The top in the pound to euro exchange rate is seen a little higher than current levels according to Lloyds Bank.
According to the latest foreign exchange and financial forecasts issued by Lloyds Bank, the GBP should benefit as money markets bring forward their expectations for the timing of the first interest rate rise at the Bank of England.
Previously Lloyds had forecast the first rise to take place in February.
The pound to euro exchange rate has risen from a recent low just below 1.35 to a monthly best at 1.43.
“The catalyst for the latest move has been shifting perceptions about the relative policy outlooks,” argue Lloyds.
In the euro area, signs of recovery have been more lacklustre of late, with the ECB providing a strong hint that it will sanction more QE (and/or a possible rate cut) at its next Council meeting on 3rd December.
We have argued here that for the euro’s downtrend to stay in place an interest rate cut must be delivered at the very least.
The Bank of England has not sounded particularly aggressive on raising rates in recent months, but we get the sense Threadneedle Street will follow the US Federal Reserve’s lead and raise interest rates in coming months.

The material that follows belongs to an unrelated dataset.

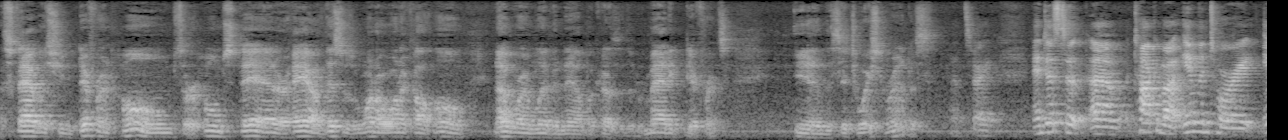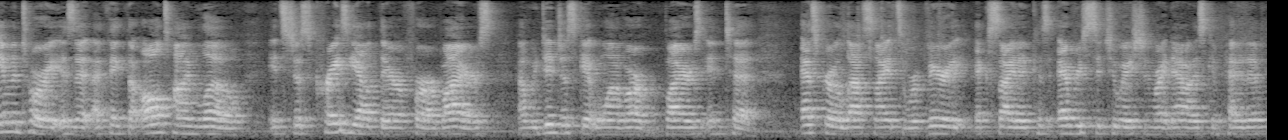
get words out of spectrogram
establishing different homes or homestead, or hey, this is what I wanna call home, not where I'm living now because of the dramatic difference in the situation around us. That's right. And just to um, talk about inventory, inventory is at, I think, the all-time low. It's just crazy out there for our buyers. We did just get one of our buyers into escrow last night, so we're very excited because every situation right now is competitive.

This week we got some hawkish signals from BoE member Ben Broadbent who hinted that money markets were being too relaxed in their timing of a 2016 rate rise.
“Looking ahead, we believe the prospect of further ECB stimulus leaves scope for GBP/EUR to rise further over the coming months. We target a move up to 1.45,” say Lloyds.
As the above projections show, it looks as though 1.45 could well represent the maximum for the exchange rate though.
From here Lloyds forecast the pound to fall back against the euro, with potential EU referendum risk, fiscal austerity and the UK’s sizeable current account deficit expected to leave the pound vulnerable.
In addition, the prospect of further stimulus strengthens the possibility of a relative upside surprise to euro area growth next year.
“We target a move back to 1.36 by end 2016,” say Lloyds.
Praet, Draghi Signals ECB Action - Disappointment is Key Risk to Outlook
As mentioned, a central driver to a weaker euro will be an active European Central Bank.
ECB chief economist Praet indicated that the ECB will announce more measures at its next meeting in early December by highlighting that “the transmission of financial conditions to inflation has taken longer than we anticipated”.
Therefore, “monetary policy needs to remain sufficiently accommodative to offset any headwinds”. In addition, Praet emphasised that there is a risk of inflation expectations becoming “unanchored”
Without mentioning a possible depo rate cut explicitly, ECB president Draghi stressed that while QE is a “particularly powerful and flexible instrument”, “other instruments could also be activated to strengthen the impact of the purchase programme if necessary.
If the ECB does deliver some strong action in December the target set out at 1.45 by Lloyds will come into view a lot faster than anticipated.
However, an underwhelming stance could well see the pound to euro exchange rate make a hasty retreat.